MATT TILLEY, 49
Stand-up comic / radio presenter
Father of Grace (17), Jack (15) and Oscar (13)
“My dad was more of a safety-net than a loaded gun”
My dad, Trevor, taught me how to shave and how to change a car tyre. The poor bastard had no choice. There was no YouTube back then.
He was an old-fashioned person with a new-age way of thinking. I’d say he was more of a safety net than a loaded gun He was very gentle and affectionate in a way that wasn’t always common in the ’70s. I aspire towards how he was in that respect and I do worry that I haven’t reached his heights.
But I’ve got more of a work / balance than he did. Probably because I saw him work too hard. He was a pharmacist for 50 years and was always working.
He never gave me any advice. Except he told me “I expect you to go to university to make mistakes”. I think what he meant was that he wanted me to go and experience life.
I never heard my father swear except for once on my brother’s birthday. Some Mormons knocked on the door and he told them to “fuck off”.
I became a dad when I was 31. Other blokes didn’t want to settle down but I was desperate to have kids. Probably because I’ve got a childish sense of humour and instant sense of delight.
I thought I knew what sleep deprivation was after working on breakfast radio. But my kids had sleeping troubles and there was a time I was having to get up for work at 3.50am and head into the studio on one-and-a-half hours of sleep. But I was used to being exhausted from work so it wasn’t that big of an adjustment.
I didn’t even drink coffee back then because I never wanted to rely on stimulants. I’ve just always been able to flick an “on” switch for work. It’s like if you’re suddenly pushed onstage in front of a live crowd then you don’t suddenly feel tired.
The hardest thing about being a dad? Fatherhood has taught me patience. It’s something I needed to work on. I’ve learnt to allow my kids to take their time, rather than me wanting to get results. And I’ve also found the joy that comes from that, whether it’s teaching them how to ride a bike or how to take a breath and control their temper.
You’ve got to be ready to admit that you’re wrong to your kids.
I’ve been married to Susie for 20 years. What’s the secret to a lasting marriage? I just think I’m not the sort of person who’s always wanting more or is worrying about what I’m missing out on. I’m very content and that’s probably because I’ve got a beautiful wife. But if you can be happy with what you’ve got that’s the key.
Now my kids are teenagers, one of my big mantras is
“You’re entitled to disagree with us. But you have to do it respectfully.”
Just after Gracie was born, I was out with Susie and an old lady stopped us in the supermarket to tell us what a beautiful baby we had.
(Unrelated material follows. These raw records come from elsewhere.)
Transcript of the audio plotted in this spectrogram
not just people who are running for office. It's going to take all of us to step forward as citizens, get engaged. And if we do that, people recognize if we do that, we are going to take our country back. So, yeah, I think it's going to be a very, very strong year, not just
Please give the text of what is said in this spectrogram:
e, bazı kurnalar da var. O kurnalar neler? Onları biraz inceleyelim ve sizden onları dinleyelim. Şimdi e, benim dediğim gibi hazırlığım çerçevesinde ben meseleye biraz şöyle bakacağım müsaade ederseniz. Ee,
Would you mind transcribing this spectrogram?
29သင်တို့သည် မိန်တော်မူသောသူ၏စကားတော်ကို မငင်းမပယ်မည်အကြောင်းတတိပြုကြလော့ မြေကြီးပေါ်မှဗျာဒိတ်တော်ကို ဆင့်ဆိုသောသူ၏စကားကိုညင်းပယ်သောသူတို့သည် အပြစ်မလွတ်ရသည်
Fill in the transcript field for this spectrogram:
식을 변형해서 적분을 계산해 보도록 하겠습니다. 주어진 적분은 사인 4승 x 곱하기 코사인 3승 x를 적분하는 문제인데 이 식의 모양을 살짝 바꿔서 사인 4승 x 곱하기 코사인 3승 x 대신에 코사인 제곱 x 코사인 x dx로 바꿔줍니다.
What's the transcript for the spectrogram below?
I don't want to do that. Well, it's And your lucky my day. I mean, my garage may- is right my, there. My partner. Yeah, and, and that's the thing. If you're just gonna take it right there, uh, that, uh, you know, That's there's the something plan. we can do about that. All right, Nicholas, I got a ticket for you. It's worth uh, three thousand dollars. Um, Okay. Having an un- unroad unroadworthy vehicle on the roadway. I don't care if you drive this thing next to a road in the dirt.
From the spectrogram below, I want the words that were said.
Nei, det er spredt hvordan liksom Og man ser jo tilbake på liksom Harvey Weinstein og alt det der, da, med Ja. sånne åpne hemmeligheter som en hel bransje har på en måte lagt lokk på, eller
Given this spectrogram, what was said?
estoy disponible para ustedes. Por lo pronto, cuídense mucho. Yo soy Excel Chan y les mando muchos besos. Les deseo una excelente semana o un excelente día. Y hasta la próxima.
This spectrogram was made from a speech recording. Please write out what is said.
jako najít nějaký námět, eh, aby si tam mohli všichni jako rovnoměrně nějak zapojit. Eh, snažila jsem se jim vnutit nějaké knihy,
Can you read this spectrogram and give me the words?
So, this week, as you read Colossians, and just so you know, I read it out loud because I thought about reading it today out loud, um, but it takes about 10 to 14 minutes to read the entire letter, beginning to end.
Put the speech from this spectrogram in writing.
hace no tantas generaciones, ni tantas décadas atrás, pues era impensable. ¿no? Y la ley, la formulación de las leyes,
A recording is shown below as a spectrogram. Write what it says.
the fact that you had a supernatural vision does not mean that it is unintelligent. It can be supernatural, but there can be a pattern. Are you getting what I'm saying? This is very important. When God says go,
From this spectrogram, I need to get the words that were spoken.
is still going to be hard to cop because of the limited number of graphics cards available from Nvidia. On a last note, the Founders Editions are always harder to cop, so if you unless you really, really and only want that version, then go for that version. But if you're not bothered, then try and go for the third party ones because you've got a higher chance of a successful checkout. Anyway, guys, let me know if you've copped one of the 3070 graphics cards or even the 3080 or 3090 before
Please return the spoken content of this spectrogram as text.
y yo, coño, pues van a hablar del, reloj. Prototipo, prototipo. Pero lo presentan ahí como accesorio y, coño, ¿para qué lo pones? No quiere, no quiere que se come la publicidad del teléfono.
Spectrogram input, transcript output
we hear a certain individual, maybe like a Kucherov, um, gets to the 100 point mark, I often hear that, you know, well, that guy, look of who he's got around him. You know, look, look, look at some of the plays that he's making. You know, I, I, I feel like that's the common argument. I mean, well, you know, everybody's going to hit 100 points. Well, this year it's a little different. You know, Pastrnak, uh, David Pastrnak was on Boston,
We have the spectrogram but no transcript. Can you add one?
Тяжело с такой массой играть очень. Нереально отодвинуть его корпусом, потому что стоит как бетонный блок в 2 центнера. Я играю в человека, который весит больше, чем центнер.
Then she looked my wife and me right in the eye. “I’ve just got one thing to say to you,” she said. “Look after your relationship.” I think what she meant by that was: never think you’ve got it licked.